Wrong. AWC has faced hurdle after hurdle tossed in its path by regulators and competing transmission interests. They're all crying boo hoo about how this is going to cost too much. Instead, these same regulators have plunked down over 2 billion dollars on the unneeded Susquehanna Roseland transmission project in New Jersey, designed to increase the transfer of both nuclear and coal-fired electricity from the Ohio Valley to New Jersey's east coast. We've also financed the more than a billion dollar TrAILCo transmission project, designed to do the same thing by importing western resources into the Washington, D.C. suburbs. Most heinously, these same regulators and regional planners have also wasted approximately half a billion dollars of consumer cash on the failed PATH and MAPP transmission projects that were never built (also designed to move power from west to east). If we add all this up, we're probably in the ball park of what it would have cost to build AWC three years ago, instead of the failed Project Mountaineer.
And east coast regulators and the PJM cartel still struggle to waste consumer cash on generation subsidies, public policy requirements, market efficiency project windows, inter-regional import/export battles and other dumb ideas designed to maintain historical west to east power flows, all while shoving AWC under the bus again and again. Why? Is it because AWC would take market share from all these competing interests? Or maybe AWC just isn't a member of the PJM good ol' boys club? Or maybe it's both.
I came across a story the other day announcing that AWC is "shifting its goal to moving electricity across New Jersey instead of connecting offshore wind farms."
The new plan is called the New Jersey Power (or Energy?) Link and is a $1.8B project "[b]uried under the ocean floor and running the length of the coastline, the New Jersey Energy Link will bring power to shore at three locations serving southern, central and northern New Jersey. When complete, it will be capable of carrying 3,000 megawatts of offshore wind and conventional electricity generated in New Jersey – enough to power more than 1 million homes."

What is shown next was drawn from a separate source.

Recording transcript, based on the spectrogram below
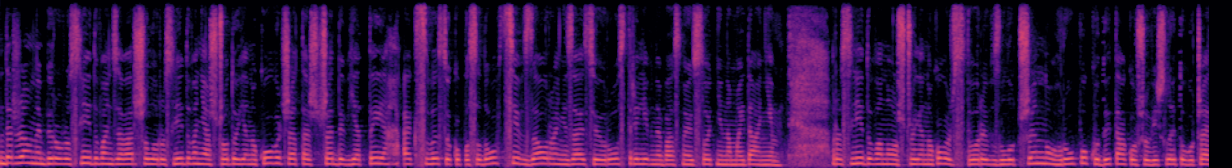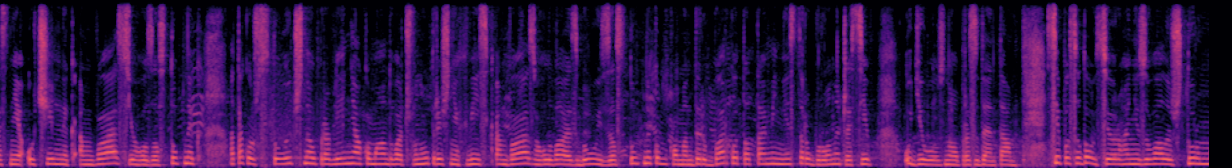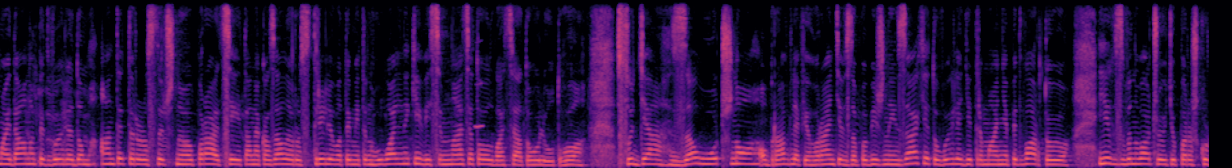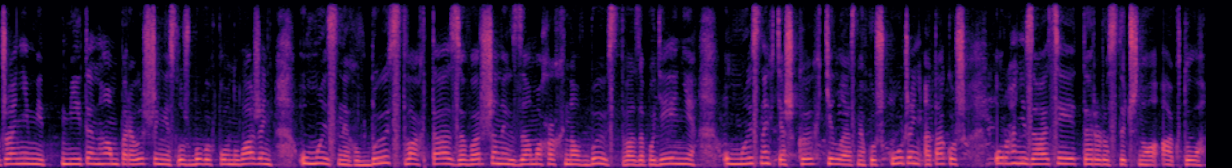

This new "focus" will reduce high energy prices in northern New Jersey by "...mov[ing] power from southern New Jersey to the northern part of the state where energy prices are higher." It's no longer about offshore wind or renewables. Seems like AWC has thrown in the towel on "saving the environment" for the time being, and who could blame them? The big green groups who are busy sucking on the teats of midwest wind and transmission interests have made it clear that they're not interested in offshore wind.
Of course, this now means that AWC is going to be looking for regionally allocated, PJM-ordered, consumer financing for its project, instead of the merchant (self-funded) project it was originally intended to be.
And what do the regulators say about that?
“For us, it’s generally about cost effectiveness,” said New Jersey Rate Counsel Director Stefanie Brand. “It’s hard for us to support a project like this” because there are less expensive options."
I'm starting to see why AWC might be just a little frustrated by now.
AWC has changed its website and tactics. It sort of looks like they copied our "friends" at Clean Line. Check out the "Supply Chain" graphics here. The handshake and pencil graphics look a lot like these, don't they? There's also a whole bunch of jobs, jobs, jobs stuff and other claims of dubious merit that look pretty familiar. However, AWC doesn't have "a bunch of ticked off farmers" barking at its heels and tossing banana peels in its path. How much do you think opposition costs? It's getting more and more expensive every day.
Every landowner between here and the midwest ought to be lining up to support AWC, instead of the snarl of expensive, uncoordinated "renewable" transmission lines from land based wind farms that's currently being proposed. And every state government on the east coast needs to make a decision -- offshore wind and economic development at home, or sending your energy dollars out of state for imported and unreliable "renewable" energy? Short term cost decisions may not be wise or sustainable over the long term.
What we don't need, however, is AWC and a whole bunch of western "renewables," which is what we may get if AWC is used only as a new north-south transmission "superhighway" as currently proposed. AWC claims it's not a "build it and they will come" project. Right, fellas ;-)